• Postmaster General Louis DeJoy—yes, he’s still postmaster general—may be in a little bit of hot water: “The FBI is investigating Postmaster General Louis DeJoy in connection with campaign fundraising activity involving his former business, according to people familiar with the matter and a spokesman for DeJoy,” according to The Washington Post. “FBI agents in recent weeks interviewed current and former employees of DeJoy and the business, asking questions about political contributions and company activities, these people said. Prosecutors also issued a subpoena to DeJoy himself for information, one of the people said. … Mark Corallo, a DeJoy spokesman, confirmed the investigation in a statement but insisted DeJoy had not knowingly violated any laws.”
• Well, this is weird. Vice reports: “In a leaked Amazon pamphlet obtained by Motherboard, the company describes warehouse workers as ‘industrial athletes’ and details how its Working Well program will help workers by laying out guidelines to ‘prepare their bodies’ for walking ‘up to 13 miles a day’ or lifting ‘a total of 20,000 pounds’ during a shift. … A new report by the Strategic Organizing Center, a coalition of some of the country’s largest labor unions, found that in 2020 Amazon workers were severely injured more than 24,000 times, twice the rate of the rest of the warehouse industry nationwide.”
• And finally … some conservatives don’t have a sense of humor, apparently—and one Stanford University Law School student learned this the hard way. SFGate explains: “A Stanford Law School student will be allowed to graduate after university officials determined Wednesday that a satirical flyer meant to mock the campus chapter of the Federalist Society was protected speech, according to a statement obtained by Slate. Nicholas Wallace, a third-year law student, was reportedly notified on May 27, his final day of classes, that a complaint had been filed over a flyer promoting a fake event, ‘The Originalist Case for Inciting Insurrection,’ sponsored by the Stanford Federalist Society. … The flyer, which was sent to a student listserv on Jan. 25, said Republican Missouri Sen. Joshua Hawley and Texas Attorney General Ken Paxton would be speaking on Jan. 6, the day of the riot at the U.S. Capitol, about ‘violent insurrection,’ adding that insurrection ‘can be an effective approach to upholding the principle of limited government.’“

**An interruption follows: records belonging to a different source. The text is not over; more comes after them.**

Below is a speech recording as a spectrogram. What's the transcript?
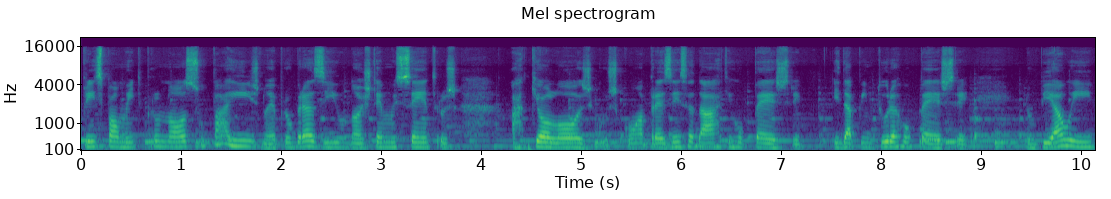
principalmente para o nosso país, não é para o Brasil. Nós temos centros arqueológicos com a presença da arte rupestre e da pintura rupestre no Piauí,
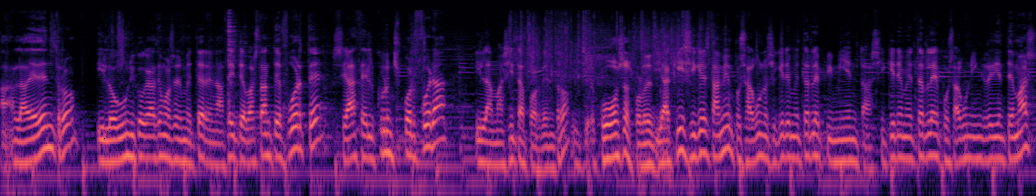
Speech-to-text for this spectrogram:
a la de dentro, y lo único que hacemos es meter en aceite bastante fuerte, se hace el crunch por fuera y la masita por dentro. Jugosas por dentro. Y aquí si quieres también, pues algunos, si quiere meterle pimienta, si quiere meterle pues algún ingrediente más,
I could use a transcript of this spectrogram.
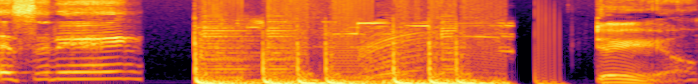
Listening? Damn.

Barring anything significant, the Indy Digest will be back next on Monday—but we’ll be posting fresh stories on CVIndependent.com between now and then. Stay cool—and as always, thanks for reading!